Mental Preparedness and Situational Awareness
This is an excerpt from my book Emergency Preparedness and Off-Grid Communication.
For emergency preparedness to be successful, it must become a lifestyle and not just an occasional thing you think about a few times a year. It’s a mindset that should affect the decisions you make on a daily basis. How well-prepared you are for a crisis will depend on the decisions you’ve made and the habits you’ve developed over the previous years. Habits that will help you in a crisis are developed during times of peace.
Half the battle of getting ready for the unexpected is mental preparedness. Many people first consider preparing for a crisis after being made aware of a potential future problem. Concerned that they might be caught off guard, they wonder if they should take steps to deal with the potential problem. Concern can motivate us, but excessive worry can interfere with rational thought. Preparedness is best done with a clear mind and a sober, realistic outlook. A primary goal is to recognize and address legitimate problems while discarding unrealistic concerns that do not require preparedness.
Ask any member of a military special operations team what the key is to surviving adverse conditions and achieving difficult goals, and they’ll tell you that nothing they do is possible without proper mental preparedness. You can have the best gear and years of training in how to use it, but without the right mindset, you will not use your equipment effectively.
With our minds focused on the issues of daily life, many of us are unaware of the dangers that surround us. When faced with a sudden threat, we go from a mental state of unawareness to a state of panic in a matter of seconds. When our mind is filled with fear, we can’t think rationally. We make errors in judgment or freeze when we should be reacting to a threat. Situational awareness is our ability to recognize and respond to threats.
Jeff Cooper developed a system that describes the different levels of situational awareness based on color codes. Cooper’s color codes are divided into five categories: white, yellow, orange, red, and black. Level white is when you’re not aware of what is going on around you. You’re unaware of potential threats and unprepared for an assault. In condition yellow, you’re aware of your surroundings—prepared but relaxed. In level orange, you’ve recognized a possible threat and are prepared to act on it. In level red, you’ve engaged a threat, and your focus is on dealing with it. While focusing on the immediate threat, a secondary focus is on other possible dangers and potential help from strangers, friends, or law enforcement. In condition black, you panic, freeze, and shut down. This is the worst possible state. Condition yellow is where we should be most of the time. Our eyes are scanning the environment, looking for potential threats, but we’re physically relaxed. Maintaining proper awareness is helpful during times of peace, but it’s critical during a crisis.
Adverse environments and difficult tasks present physical and mental problems that can overwhelm us. No one thinks of giving up when life is easy, but when adversity comes, we face the temptation to quit. When times are hard, the thought of giving up must be opposed by a reason to keep going.
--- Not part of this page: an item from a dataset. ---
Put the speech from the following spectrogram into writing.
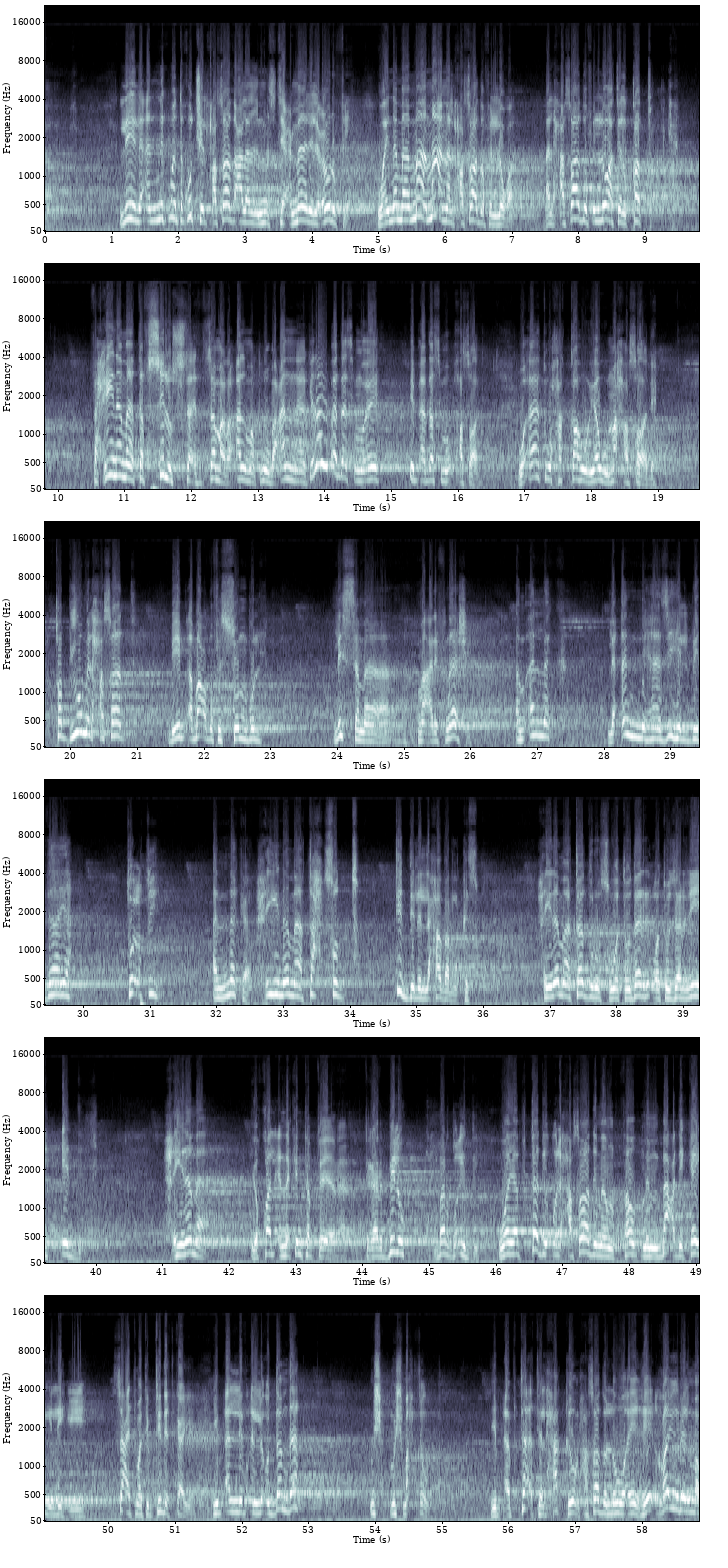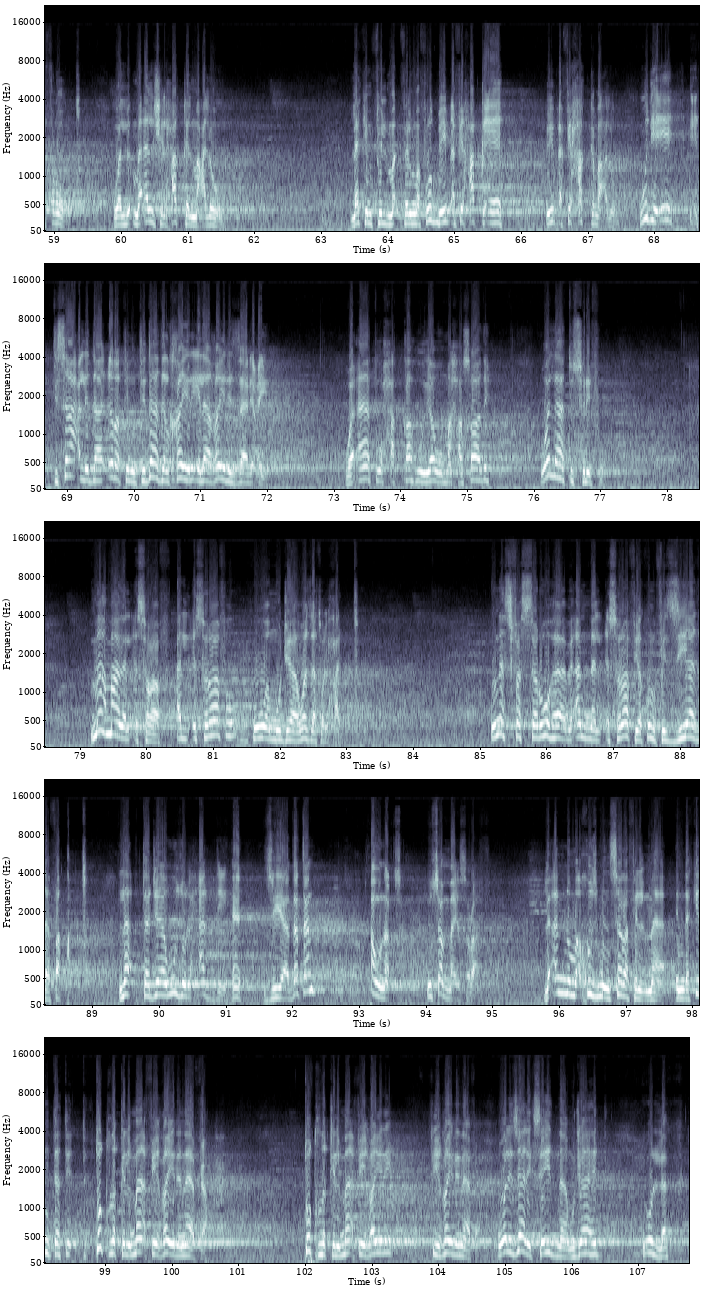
ليه؟ لأنك ما تاخدش الحصاد على الاستعمال العرفي وإنما ما معنى الحصاد في اللغة؟ الحصاد في اللغة القطع. فحينما تفصل الثمرة المطلوبة عن كده يبقى ده اسمه إيه؟ يبقى ده اسمه حصاد. وآتوا حقه يوم حصاده. طب يوم الحصاد بيبقى بعضه في السنبل. لسه ما ما عرفناش. أم قال لك لأن هذه البداية تعطي أنك حينما تحصد تدي للي حضر القسم. حينما تدرس وتدر وتزريه ادي. حينما يقال إنك أنت بتغربله برضه ادي. ويبتدئ الحصاد من فوق من بعد كيله. ساعة ما تبتدي تكيل. يبقى اللي, اللي قدام ده مش مش محسوب. يبقى ابتأت الحق يوم حصاده اللي هو إيه؟ غير المفروض. ما قالش الحق المعلوم. لكن في في المفروض بيبقى في حق إيه؟ بيبقى في حق معلوم. ودي إيه؟ اتساع لدائرة امتداد الخير إلى غير الزارعين. وآتوا حقه يوم حصاده ولا تسرفوا. ما معنى الإسراف؟ الإسراف هو مجاوزة الحد. وناس فسروها بأن الإسراف يكون في الزيادة فقط. لا تجاوز الحد زيادة أو نقصا يسمى إسراف. لأنه مأخوذ من سرف الماء. إنك أنت تطلق الماء في غير نافع. تطلق الماء في غير في غير نافع. ولذلك سيدنا مجاهد يقول لك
If the reason to persevere is stronger than the reason to quit, one will generally continue fighting. Before beginning a difficult pursuit, it helps to find a compelling reason to see the task through to its completion.
Why do you want to prepare for a potential disaster?
Your motivation may be as simple as wanting to be prepared for a power outage caused by a hurricane. Some have pragmatic reasons for prepping, but others have ideological reasons. Perhaps you value liberty above all else and feel a need to fight against the forces of tyranny. Maybe you desire to pass along to your grandchildren the values and lessons you’ve learned in life. Whatever your motivation is, think about it every day during a crisis. Continually reminding yourself why you are doing what you are doing will drive out the temptation to quit when times are hard. Mental preparedness is the most important asset you have. Nothing can force you to quit if you’re mentally prepared for adversity.